When my first son was 10 months old I went to see my boss to discuss my options for returning to work. I never once believed that my request to work part time would be turned down. And that’s not because I’m arrogant but because the organisation I work for is a forward-thinking institution with family-friendly policies. Added to which, other women in my department who had been on maternity leave had always returned to their old positions, worked part time or in job shares, their grade and salary and career path in tact.
So when my boss told me that this was not case for me I was totally unprepared.
I suggested a job share, but apparently, my job required ‘continuity and consistency’, I offered to make sure my hours were spread out across the week, but my offer was rejected. I wondered if my boss didn’t like me, if she was unhappy with my performance, but I had always had glowing PDRs, my direct reports and I had great rapport and respect for each other. And I got on really well with colleagues from other departments.
I was incredulous. And devastated. And I couldn’t believe the hypocrisy of it. The two women who made this decision, my boss, worked compacted hours (5 days in 4) and Director, worked part time hours which were always changing. These two women had successful careers at our organisation partly thanks to the fact that they had both benefitted from the flexible working policies. (Let’s not even mention the fact that the stream of work which made my job unsuitable for being part time, became redundant not long after this).
I could have appealed their decision. But I was scared. If I lost, I would be out of a job. And what would happen if I won the appeal, would my working environment become toxic? And I was weak and I was desperate. Because although I knew that I loved my son, I had realised quite early on in motherhood that I was not cut out to be a stay at home mum. I have unending amounts of admiration for those who can do it, but me? I just about managed a year of it. In order for me to function happily and healthily I needed something else for my mind to be working on, and I needed the company and conversation of other adults. And because of this need, and the fear that I might not have a job to go to, I didn’t fight for my rights, I didn’t fight for myself.
Instead I let them demote me.
And that decision has had such a negative impact on me.
Ok, so those of you who work in HR or employment law, or have had to ‘pick up the slack’ when a woman has gone on maternity leave will say that it was my manager’s right to make that decision. That I shouldn’t have my cake and eat it too. That I’m lucky to have a job. But I took a big cut in my pay, and most damaging of all, I took a huge cut in my already low self-esteem. Something that, six years later, I still haven’t recovered from.
So why am I bringing this up all these years later? Why am I moaning about something I didn’t have the guts to change? Well, it’s because I’ve been thinking a lot lately about so many things, about sisterhood and about fairness and about people being created equal. These glittering ideals that I’d always felt so strongly about, had faith in. I’ve never been one for organised religion, when people ask I say I’m more spiritual, my faith lies in people, in humanity. But right now, my faith is wavering, it’s being slowly picked at with the tiniest needles. The marks may not be visible to the naked eye, but the effect is cumulative and creates a tsunami of doubt in my mind.
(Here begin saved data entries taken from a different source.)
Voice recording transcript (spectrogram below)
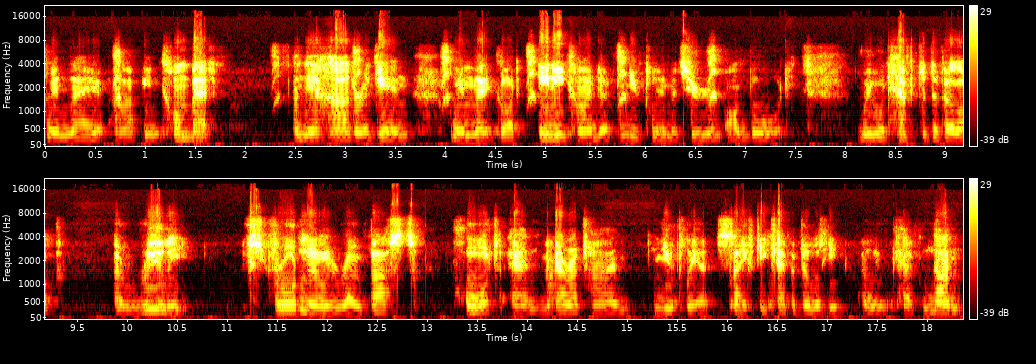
when they are in combat and they're harder again when they've got any kind of nuclear material on board. We would have to develop a really extraordinarily robust port and maritime nuclear safety capability, and we have none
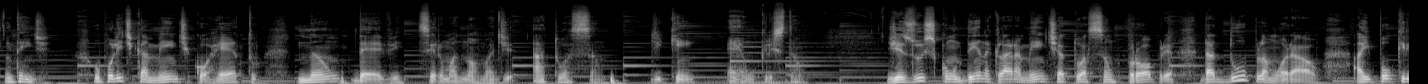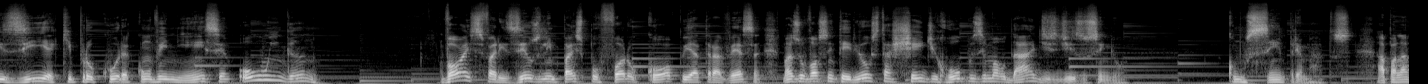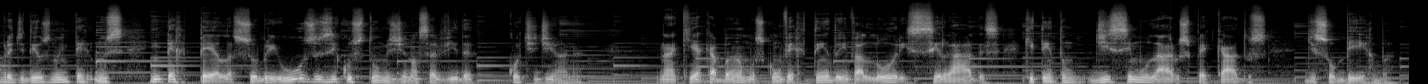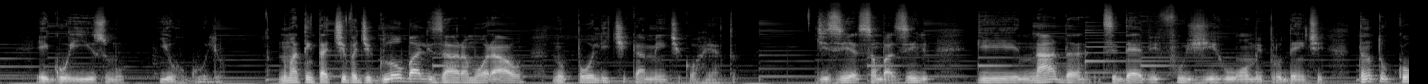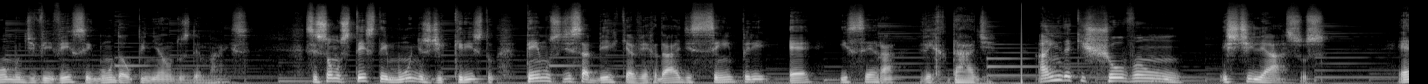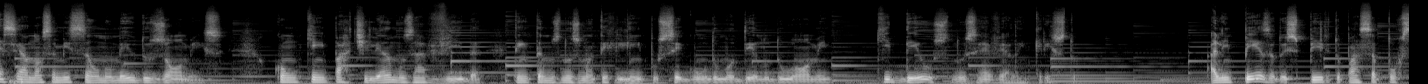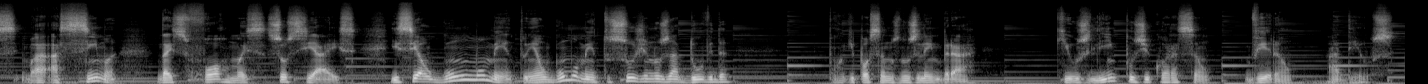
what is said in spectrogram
Entende? O politicamente correto não deve ser uma norma de atuação de quem é um cristão. Jesus condena claramente a atuação própria da dupla moral, a hipocrisia que procura conveniência ou o engano. Vós, fariseus, limpais por fora o copo e a travessa, mas o vosso interior está cheio de roubos e maldades, diz o Senhor. Como sempre, amados, a palavra de Deus nos interpela sobre usos e costumes de nossa vida cotidiana, na que acabamos convertendo em valores ciladas que tentam dissimular os pecados de soberba, egoísmo e orgulho numa tentativa de globalizar a moral no politicamente correto. Dizia São Basílio que nada se deve fugir o homem prudente, tanto como de viver segundo a opinião dos demais. Se somos testemunhos de Cristo, temos de saber que a verdade sempre é e será verdade. Ainda que chovam estilhaços, essa é a nossa missão no meio dos homens com quem partilhamos a vida, tentamos nos manter limpos segundo o modelo do homem que Deus nos revela em Cristo. A limpeza do espírito passa por acima das formas sociais. E se algum momento, em algum momento surge-nos a dúvida, porque possamos nos lembrar que os limpos de coração verão a Deus.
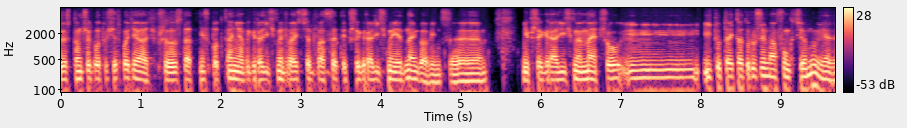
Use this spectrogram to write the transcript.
Zresztą czego tu się spodziewać? Przez ostatnie spotkania wygraliśmy 22 sety, przegraliśmy jednego, więc e, nie przegraliśmy meczu i, i tutaj ta drużyna funkcjonuje.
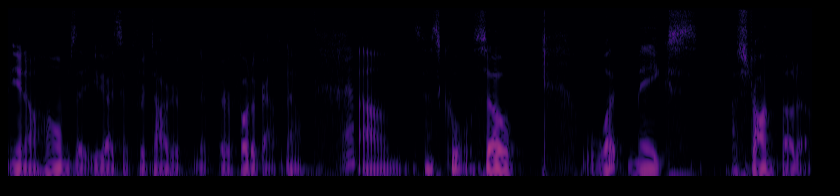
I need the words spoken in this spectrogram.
you know homes that you guys have photographed or photographed now. Yeah. Um, so that's cool. So, what makes a strong photo?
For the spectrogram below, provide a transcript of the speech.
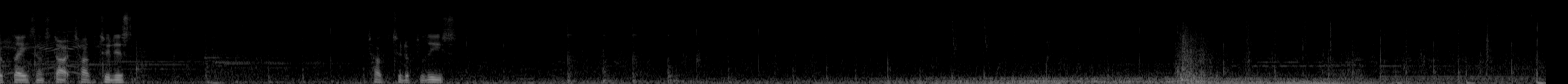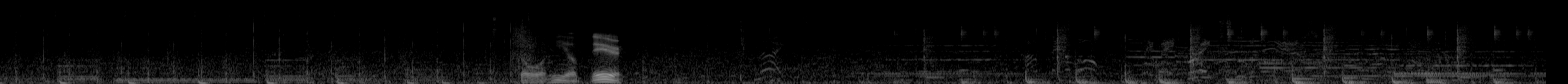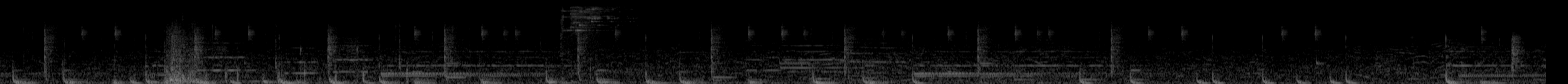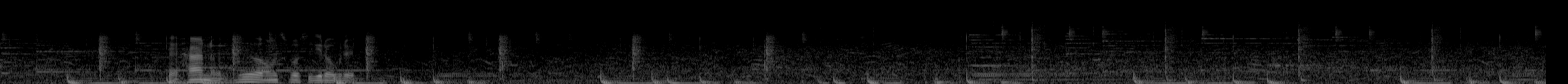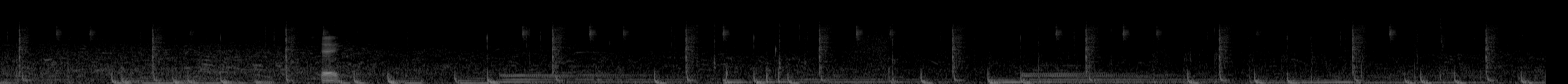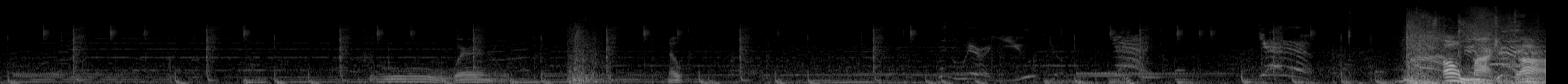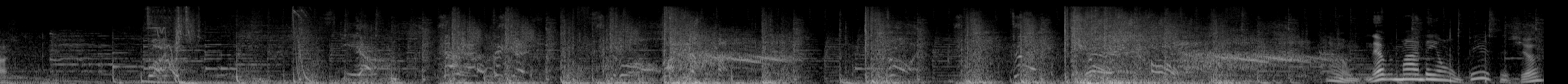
Over the place and start talking to this talking to the police. Supposed to get over there? Oh my god. No, never mind they own business, yo.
It’s a hard lesson to learn but I’m only now seeing that when it comes to your professional life, you can only rely on yourself. No one else is going to push you to achieve lofty ambitions, no one will hand you a promotion on a plate, and no one will stick up for you when things don’t quite go your way. You have to be your own superhero. You have to be confident and tell people about your great work, and you have to fight for promotions. When I finally find my cape and my self-esteem, I guess just need to keep reminding myself of this.